If law enforcement arrests and charges your child with a crime, you may feel angry, fearful and helpless. Understanding the Florida juvenile justice process can help you get a handle on this difficult situation.
Learn more about what to expect if your child becomes involved with the state juvenile justice system.
After the arrest
The next steps after juvenile charges depend on the specific crime, at the discretion of law enforcement. First, the officer will take your child either to a juvenile detention center or assessment center for screening. This process determines whether the state should detain your child depending if he or she poses a risk to others.
In most cases, however, you will be able to take custody of your child. Law enforcement will refer him or her to a diversion program, which may involve probation, community service or other requirements.

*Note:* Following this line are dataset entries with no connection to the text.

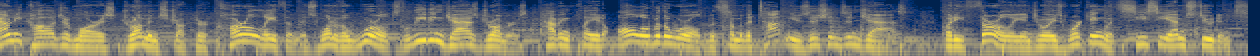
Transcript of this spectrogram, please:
County College of Morris drum instructor Karl Latham is one of the world's leading jazz drummers, having played all over the world with some of the top musicians in jazz. But he thoroughly enjoys working with CCM students.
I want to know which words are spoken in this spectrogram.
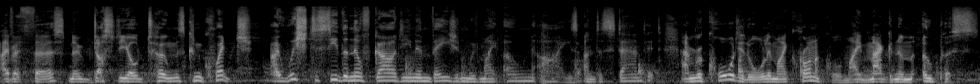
I've a thirst no dusty old tomes can quench. I wish to see the Nilfgaardian invasion with my own eyes, understand it, and record it all in my chronicle, my magnum opus.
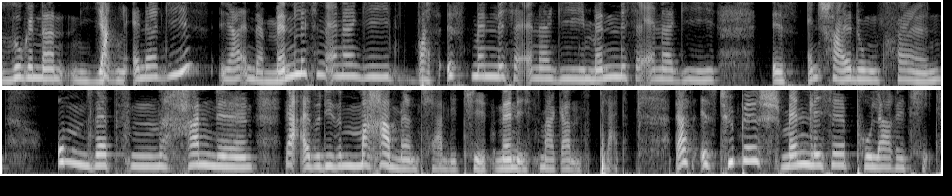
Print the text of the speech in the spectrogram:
sogenannten Yang-Energie, ja, in der männlichen Energie. Was ist männliche Energie? Männliche Energie ist Entscheidungen fällen, umsetzen, handeln. Ja, also diese Machermentalität nenne ich es mal ganz platt. Das ist typisch männliche Polarität.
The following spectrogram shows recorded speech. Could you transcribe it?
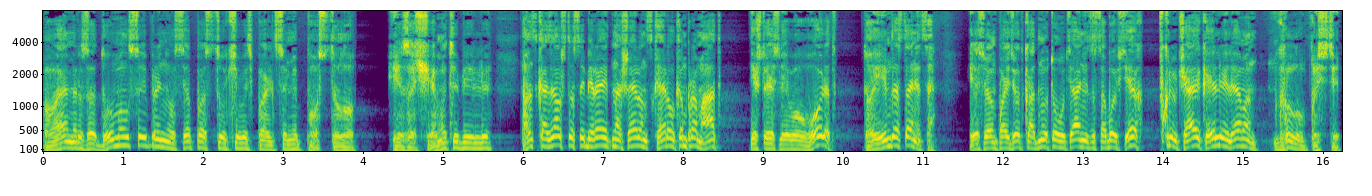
Ламер задумался и принялся постукивать пальцами по столу. «И зачем это, Билли?» Он сказал, что собирает на Шерон с Кэрол компромат, и что если его уволят, то им достанется. Если он пойдет ко дну, то утянет за собой всех, включая Келли и Лемон. Глупости.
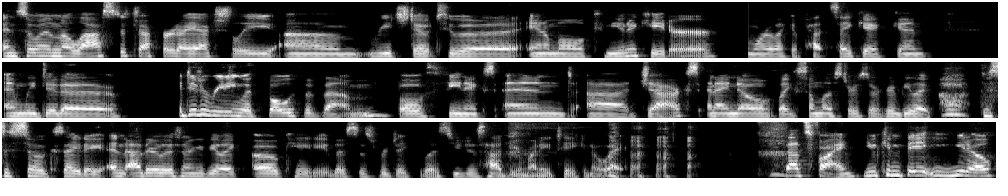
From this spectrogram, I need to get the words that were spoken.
And so in the last ditch effort, I actually um, reached out to a animal communicator more like a pet psychic and and we did a I did a reading with both of them, both Phoenix and uh, Jax. And I know like some listeners are going to be like, oh, this is so exciting. And other listeners are going to be like, oh, Katie, this is ridiculous. You just had your money taken away. That's fine. You can think, you know,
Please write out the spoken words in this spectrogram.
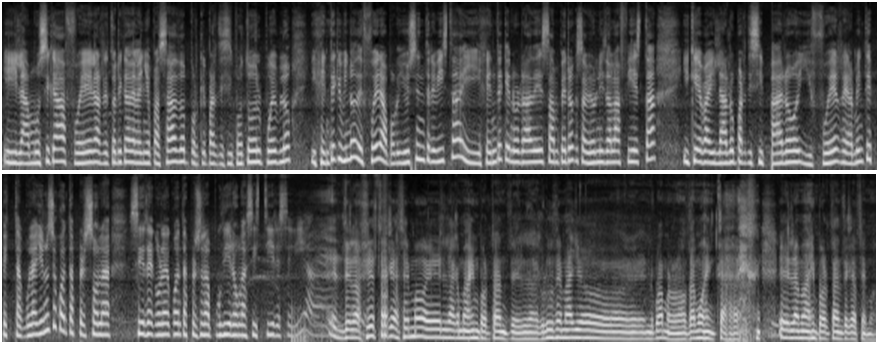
y la música fue la retórica del año pasado porque participó todo el pueblo y gente que vino de fuera, porque yo hice entrevista y gente que no era de San Pedro que se había unido a la fiesta y que bailaron, participaron y fue realmente espectacular. Yo no sé cuántas personas, si recuerdo cuántas personas pudieron asistir ese día. Eh, de la fiesta que hacemos es la más importante, la Cruz de Mayo, eh, vamos, nos damos en caja, es la más importante que hacemos.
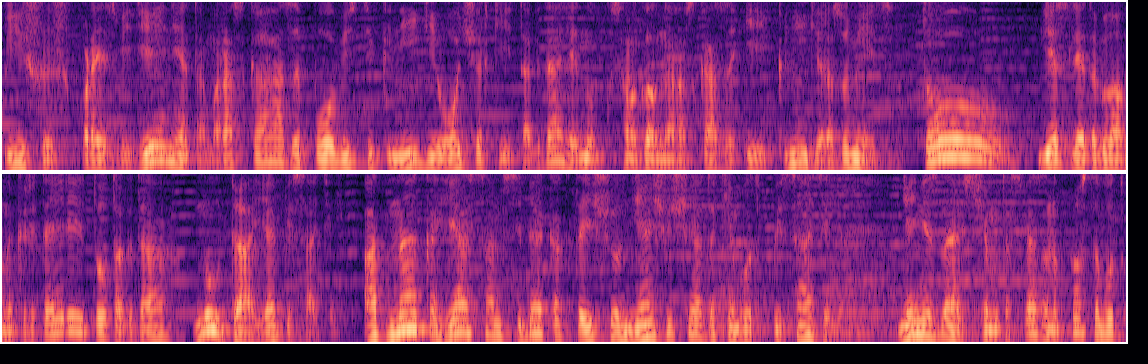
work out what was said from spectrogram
пишешь произведения, там рассказы, повести, книги, очерки и так далее, ну, самое главное, рассказы и книги, разумеется, то если это главный критерий, то тогда, ну да, я писатель. Однако я сам себя как-то еще не ощущаю таким вот писателем. Я не знаю, с чем это связано, просто вот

The role of the juvenile probation officer
The state will assign your child a juvenile probation officer, who serves as a case manager and makes recommendations about your child’s case. This professional uses the PACT assessment, which stands for Positive Achievement Change Tool, to identify your child’s strengths and areas for improvement. Based on the severity of the offense, these recommendations may include:
- Vocational skills training
- Academic progress monitoring
- Letter of apology to individuals affected by the crime
- Mental health treatment
- Substance use disorder treatment
- Drug screening
- Family counseling
The JPO will help your family coordinate these services and create a youth-empowered success (YES) plan. This document contains individual and family goals for your child along with interventions targeted toward these goals.